Monday, July 08, 2013

Wimbledon 2013

Well – who could talk about knitting, on a morning like this? And yet it’s odd, not at all like the year-long glow that follows one of Scotland’s rare wins of the Calcutta Cup. What does Mr Murray do now? He’s got all the money a young man could require, and a pleasant girlfriend, and he’s won Wimbledon. Does he go on with the gruelling routine?

In what might be called my Commonplace Book, I have a clipping from March, ’89, when Desert Orchid won the Cheltenham Gold Cup. His owner said, late that evening, “Success is a funny thing. It sort of dissolves in front of you.”

Rachel was there. She enters the Wimbledon draw every year – if you get anything, you get what they give you. This year, she got Men’s Final Day – a seat on Number One court. We’ll never know what was going on there, because of course she spent the day on Henman Hill. And had a good time, I think – she phoned in the evening, sounding cheerful – despite the fact that she doesn’t like Mr Murray or his mother or his girlfriend, and was cheering for Djokovic.

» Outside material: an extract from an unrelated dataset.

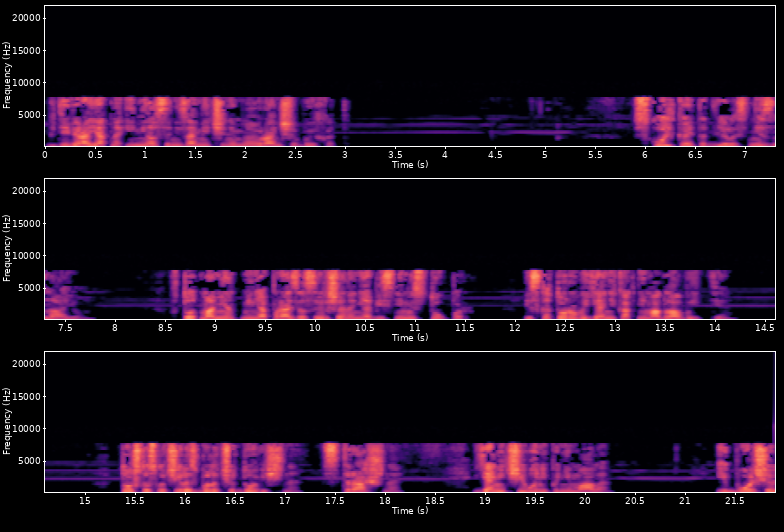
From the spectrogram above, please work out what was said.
где, вероятно, имелся незамеченный мною раньше выход. Сколько это длилось, не знаю. В тот момент меня поразил совершенно необъяснимый ступор, из которого я никак не могла выйти. То, что случилось, было чудовищно, страшно. Я ничего не понимала. И больше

“Which would you rather?” I said – “to tell them in years to come that you were there when Djokovic won his second Wimbledon title, or that you were there in 2013, when Andy Murray won?” She wasn’t impressed.

On Henmen Hill, you can hear the crowd shouting on Centre Court, and watch the action on a huge television screen. She says that when the camera strayed to the Prime Minister, as it occasionally did, Henman Hill boo’ed. Interesting, I thought.

And I was proud of Mr Murray for speaking of his victory as a British win. Rachel said he had to, but I feel you don’t have to do anything, when you’ve just won Wimbledon. He could have ranted on for Scotland if that had been his choice. I thought Mr Salmond looked a bit ridiculous with his divisive saltire. But then, I don’t like Mr Salmond.

Well, what else?

We had a successful few days in Strathardle, brilliant weather. ‘Successful’ means, nowadays, that we got back and are still on our feet. It's scary, all right. It is sad to see my vegetable patch in such a state of dereliction. But on the other hand, we saw deer three times (maybe four) in those few days. If one saw mice in one’s kitchen in that concentration, one would have to conclude that one was infested.

I have probably said here before that I don’t begrudge their coming down from the hills and polishing off the Brussels sprouts in the winter. But all-the-year-round deer are a new and a most unwelcome phenomenon. And one cannot hope to grow vegetables, in the circumstances, without a deer fence.

But I’m making progress with Welsh onions. My aim is to have so many that I can dig them up whenever I want “spring onions” to cook with. I’m making progress. The deer ate them down to the ground last autumn, but they came back, as I thought they would. Hat, the Babington leeks are looking poorly, but they’re there, safely ensconced in the vegetable cage. I crawled in and weeded them tenderly.


  1. Don't be too disheartened at this stage. The B. leeks will die back and come again next year - with seed heads possibly. Mine grow mostly with weed status in with my autumn raspberries and I've just pulled up the ones with a seed head forming. At the base they have large garlic like cloves -rather strong tasting but nice pickled or blanched and frozen for use in winter soups.

    I'm carefully nursing my everlasting onions back to picking proportions.

  2. Dear Jean,
    I so enjoyed Andy's success. The semi finals were thrilling and the actual final, for Andy fans, was heart-stopping. Never mind the 77 years business, in the end I am just pleased for him, he wanted it soooo much. He won convincingly in 3 sets against the world number 1. "Legend" in the current internet talk :) And I genuinely am going around work today with a smile on my face.

  3. I was watching the match and thinking of you, Jean. I hoped you'd made it back in time to see Murray win, and Djokovich fall a few times with no shoelaces involved that I could tell.

  4. i watched and was happy for Andy - after the last year he did deserve it - he obviously has worked very hard and it showed in so many ways.

    however, LENDL deserves as much credit - for taking Murray on and forcing him to focus and GET OUT OF HIS OWN WAY.

    for years i have hated watching Andy play - but the transformation in the last year has been astounding ... very little of the old whining self flagellating behaviour is there now and all that energy has been focused... with the reward in that score yesterday.

    those last six points were the most heart stopping i have ever seen (and rank up there with that marathon match at Wimbledon from a few years ago ... but that's another story).

    so well done to Andy and Lendl and congrats to Scotland and Dunblane!

  5. It was bloomin' marvellous wasn't it? You could hear the cheering drifting about the empty streets from open windows. And, who cares about Salmond and his flag? Murray is the complete package now, and I agree with Southern Gal about Ivan Lendl. Too bad that he never won Wimbledon...

    And, the Lions won in Australia (even if BOD wasnt playing). And, there are the Ashes to look forward to as well if you like that sort of thing (I do!)